▶ TASK REQUIREMENTS
The required answer is the data below, restated word for word with images omitted.

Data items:
- - -
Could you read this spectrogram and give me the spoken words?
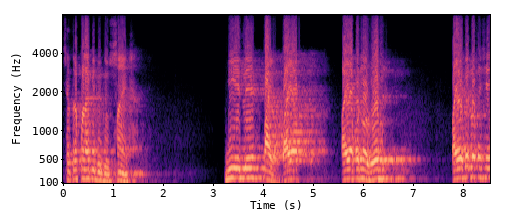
ક્ષેત્રફળ આપી દીધું સાઠ બી એટલે પાયો. પાયા પાયા પરનો વેધ પાયો કેટલો થશે?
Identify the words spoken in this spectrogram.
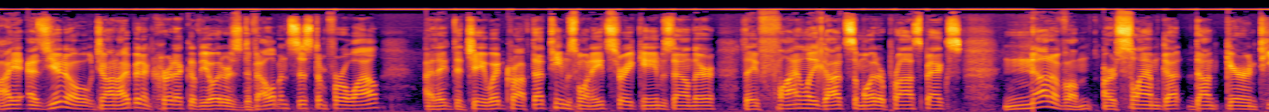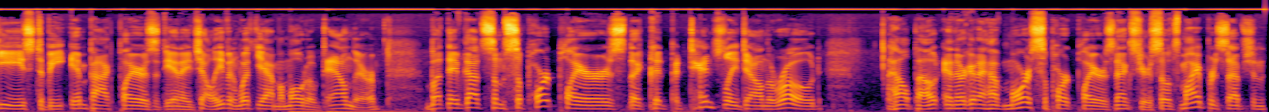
I, as you know, John, I've been a critic of the Oilers' development system for a while. I think that Jay Woodcroft, that team's won eight straight games down there. They finally got some other prospects. None of them are slam dunk guarantees to be impact players at the NHL, even with Yamamoto down there. But they've got some support players that could potentially down the road help out, and they're going to have more support players next year. So it's my perception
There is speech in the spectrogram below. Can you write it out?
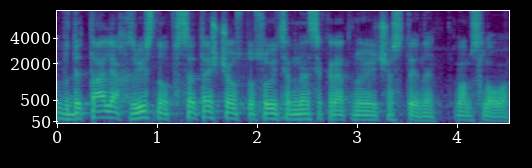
в деталях. Звісно, все те, що стосується несекретної частини. Вам слово.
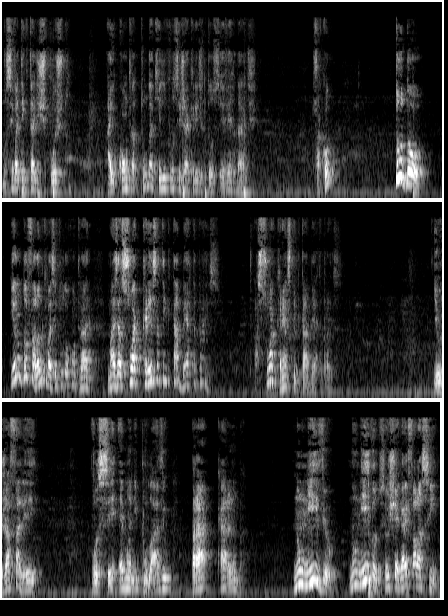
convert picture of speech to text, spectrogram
você vai ter que estar disposto a ir contra tudo aquilo que você já acreditou ser verdade. Sacou? Tudo! E eu não estou falando que vai ser tudo ao contrário, mas a sua crença tem que estar aberta para isso. A sua crença tem que estar aberta para isso. E eu já falei, você é manipulável pra caramba. Num nível, num nível se eu chegar e falar assim,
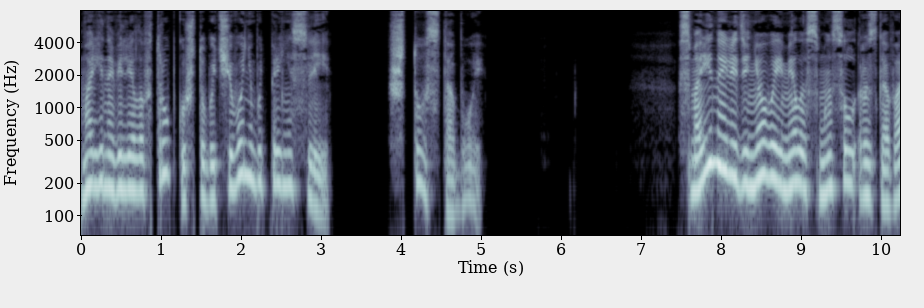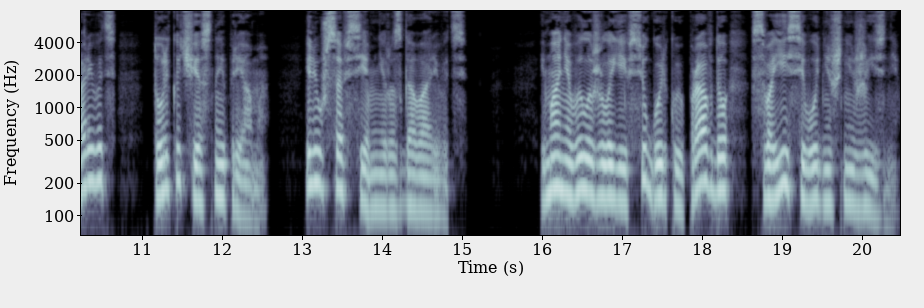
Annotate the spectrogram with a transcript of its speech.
Марина велела в трубку, чтобы чего-нибудь принесли. «Что с тобой?» С Мариной Леденевой имело смысл разговаривать только честно и прямо. Или уж совсем не разговаривать. И Маня выложила ей всю горькую правду своей сегодняшней жизни.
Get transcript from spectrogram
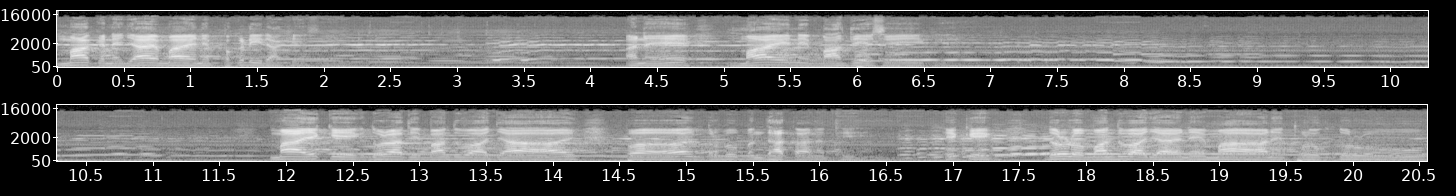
માં કને જાય માં એને પકડી રાખે છે. અને માં એને બાંધે છે કે માં એક એક દોરડાથી બાંધવા જાય, પણ પ્રભુ બંધાતા નથી. એક એક દોરડો બાંધવા જાય ને માં અને થોડુંક દોરડું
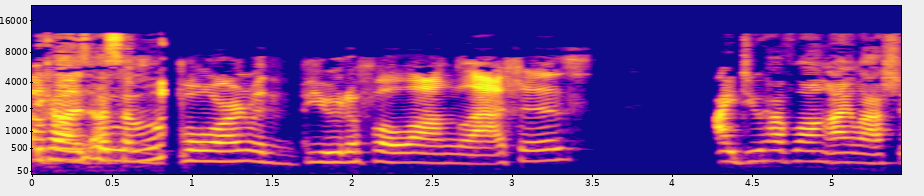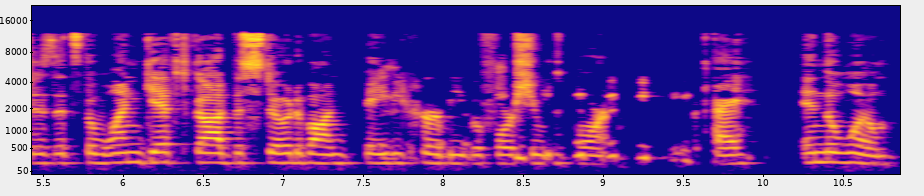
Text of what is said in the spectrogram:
because as someone born with beautiful long lashes, I do have long eyelashes. It's the one gift God bestowed upon baby Kirby before she was born. okay, in the womb.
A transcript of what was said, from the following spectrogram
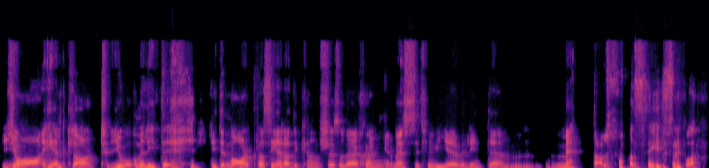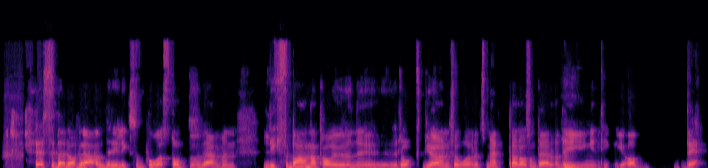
Ja, helt klart. Jo, men lite, lite marplacerade kanske sådär genremässigt för vi är väl inte metal om man säger så. så där har vi aldrig liksom påstått och sådär men lik förbannat har ju en Rockbjörn för årets metal och sånt där och det är ju mm. ingenting vi har bett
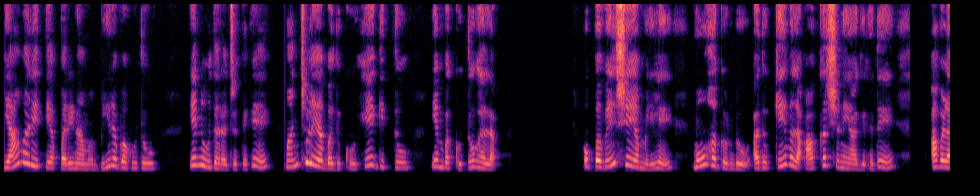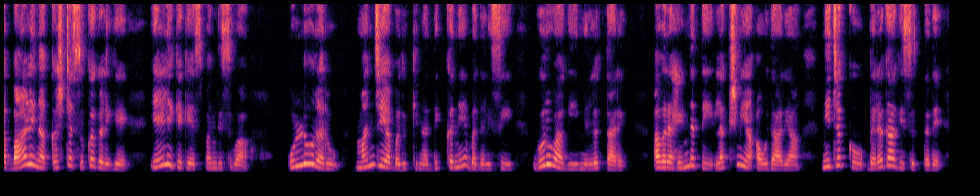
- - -
▶ FINISHED TASK
Could you read this spectrogram and give me the spoken words?
ક્ષેત્રફળ આપી દીધું સાઠ બી એટલે પાયો. પાયા પાયા પરનો વેધ પાયો કેટલો થશે?
Identify the words spoken in this spectrogram.
I, as you know, John, I've been a critic of the Oilers' development system for a while. I think that Jay Woodcroft, that team's won eight straight games down there. They finally got some other prospects. None of them are slam dunk guarantees to be impact players at the NHL, even with Yamamoto down there. But they've got some support players that could potentially down the road help out, and they're going to have more support players next year. So it's my perception
There is speech in the spectrogram below. Can you write it out?
в деталях. Звісно, все те, що стосується несекретної частини. Вам слово.
convert picture of speech to text, spectrogram
você vai ter que estar disposto a ir contra tudo aquilo que você já acreditou ser verdade. Sacou? Tudo! E eu não estou falando que vai ser tudo ao contrário, mas a sua crença tem que estar aberta para isso. A sua crença tem que estar aberta para isso. E eu já falei, você é manipulável pra caramba. Num nível, num nível se eu chegar e falar assim,
Annotate the spectrogram with a transcript of its speech.
Марина велела в трубку, чтобы чего-нибудь принесли. «Что с тобой?» С Мариной Леденевой имело смысл разговаривать только честно и прямо. Или уж совсем не разговаривать. И Маня выложила ей всю горькую правду своей сегодняшней жизни.
Get transcript from spectrogram
માં કને જાય માં એને પકડી રાખે છે. અને માં એને બાંધે છે કે માં એક એક દોરડાથી બાંધવા જાય, પણ પ્રભુ બંધાતા નથી. એક એક દોરડો બાંધવા જાય ને માં અને થોડુંક દોરડું
Text of what is said in the spectrogram:
because as someone born with beautiful long lashes, I do have long eyelashes. It's the one gift God bestowed upon baby Kirby before she was born. okay, in the womb.
A transcript of what was said, from the following spectrogram
Ja, helt klart. Jo, men lite, lite marplacerade kanske sådär genremässigt för vi är väl inte metal om man säger så. så där har vi aldrig liksom påstått och sådär men lik förbannat har ju en Rockbjörn för årets metal och sånt där och det är ju mm. ingenting vi har bett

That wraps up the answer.